Sunday, meanwhile, brought with it two more songs. Now we watched some of the Russian final and there were some pretty good tunes, including our favourite by the folk-singing grannies known as Buranovskiye Babushki – so quite why this turgid effort, Lost And Forgotten by the Peter Nalitch Band (or as we like to refer to them, Kings Of Leonid), got chosen is beyond us:
And last but not least we have the year’s most pleasant surprise to date, from Belgium. Now in common with their neighbours the Netherlands, the Belgians haven’t done too well of late, so much so we almost began to think they had given up. In other words this could have gone one of two ways. They could have gone the way of the Dutch and entered a load of complete nonsense or they could actually have gone back to the drawing board and thought about how they could possibly improve upon recent performances. And it seems – hurrah! – they’ve done the latter. Tom Dice’s Me And My Guitar, which in essence is the man himself, with a guitar, might bear a passing resemblance to Mark Cohn’s Walking In Memphis, but it’s a very likeable, simple song that has huge mainstream appeal and will go down a storm with the juries. Good move Belgium. You may just have gotten yourself your most successful entry in years:

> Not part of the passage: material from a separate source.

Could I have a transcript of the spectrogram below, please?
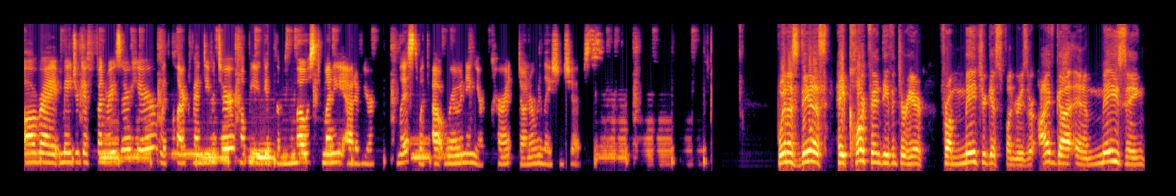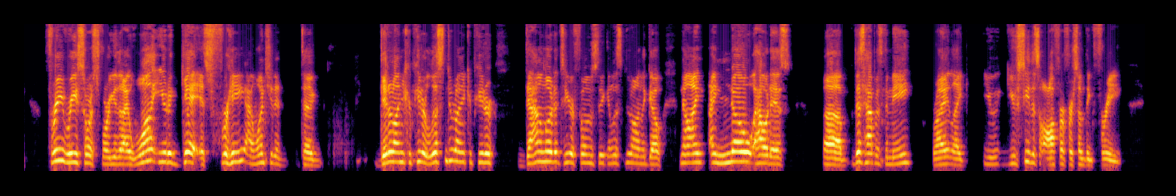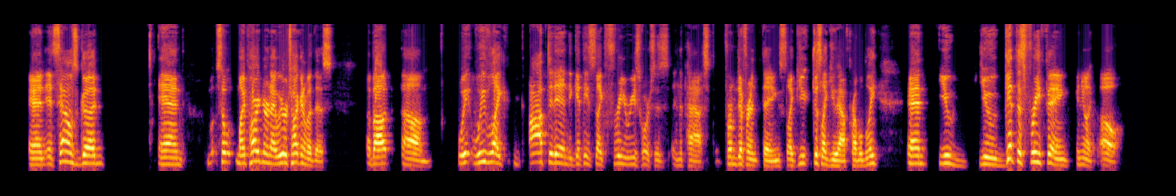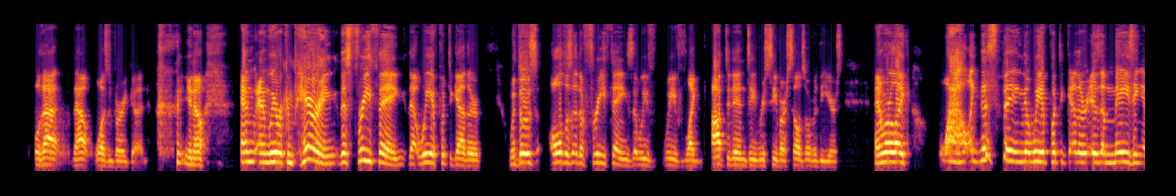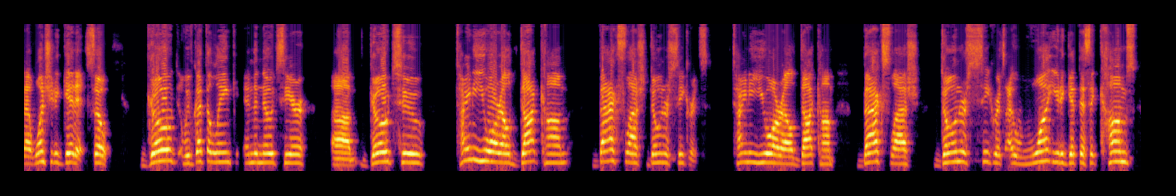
All right, major gift fundraiser here with Clark Van Deventer, helping you get the most money out of your list without ruining your current donor relationships. Buenos dias. Hey, Clark Van Deventer here from Major Gifts Fundraiser. I've got an amazing free resource for you that I want you to get. It's free. I want you to, to get it on your computer, listen to it on your computer download it to your phone so you can listen to it on the go. Now, I, I know how it is. Uh, this happens to me, right? Like you you see this offer for something free, and it sounds good. And so my partner and I, we were talking about this, about um, we we've like opted in to get these like free resources in the past from different things, like you just like you have probably, and you you get this free thing, and you're like, oh, well that that wasn't very good you know? And and we were comparing this free thing that we have put together with those all those other free things that we've we've like opted in to receive ourselves over the years. And we're like wow like this thing that we have put together is amazing and i want you to get it. So go we've got the link in the notes here. Um, go to tinyurl.com backslash donor secrets tinyurl.com backslash donor secrets. I want you to get this. It comes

Posted in Belgium, Croatia, Eurovision 2010, Eurovision News, Moldova, Portugal, Romania, Russia, Ukraine | 5 Comments »
Posted by Caroline on March 16, 2009

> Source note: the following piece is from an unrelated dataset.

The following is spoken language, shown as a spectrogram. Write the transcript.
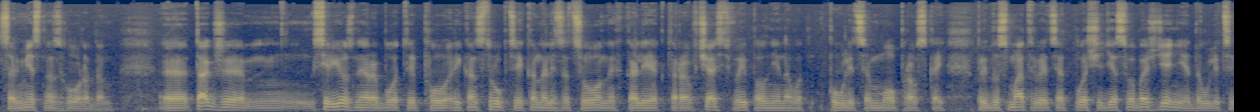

After an uncomfortably lengthy silence, the Belgians have finally come up with their entry for Moscow 2009 – in the shape of, er, Elvis impersonator Patrick Ouchene. Well there’s a first for Eurovision. Belgium, of course, never cease to surprise us (although usually it’s by singing in a made-up language) and this year is no exception – and it’s certainly a fun song which brings a little bit of rock n’roll to the fray, even if Team Eurovision is convinced it will finish absolutely nowhere. Meanwhile, rumours that Shakin’ Stevens is being lined up to sing backing vocals for Jade Ewen have been staunchly denied (STOP making stuff up already – Ed)
Posted in Belgium | 1 Comment »